> **Data provided**

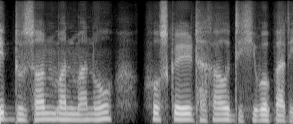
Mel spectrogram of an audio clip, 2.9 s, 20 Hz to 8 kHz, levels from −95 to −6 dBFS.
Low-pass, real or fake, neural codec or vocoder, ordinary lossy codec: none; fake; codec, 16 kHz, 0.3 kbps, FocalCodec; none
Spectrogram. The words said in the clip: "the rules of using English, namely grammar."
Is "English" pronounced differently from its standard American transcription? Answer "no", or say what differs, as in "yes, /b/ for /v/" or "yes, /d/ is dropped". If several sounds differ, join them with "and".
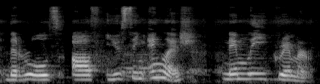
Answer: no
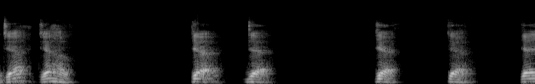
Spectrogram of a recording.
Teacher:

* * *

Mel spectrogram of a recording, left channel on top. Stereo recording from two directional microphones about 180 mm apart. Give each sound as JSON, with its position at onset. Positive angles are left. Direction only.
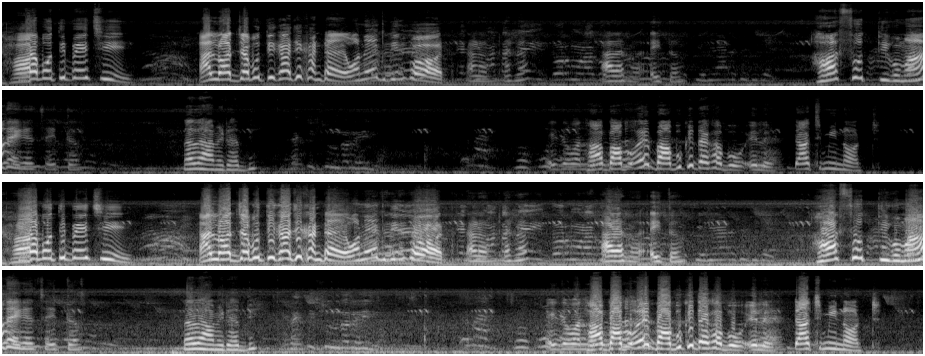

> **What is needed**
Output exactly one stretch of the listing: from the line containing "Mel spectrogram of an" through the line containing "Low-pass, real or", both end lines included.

> **Written solution**
Mel spectrogram of an audio clip, 2.9 s, 20 Hz to 8 kHz, levels from −95 to −6 dBFS.
Low-pass, real or fake, neural codec or vocoder, ordinary lossy codec: none; fake; codec, 16 kHz, 0.3 kbps, FocalCodec; none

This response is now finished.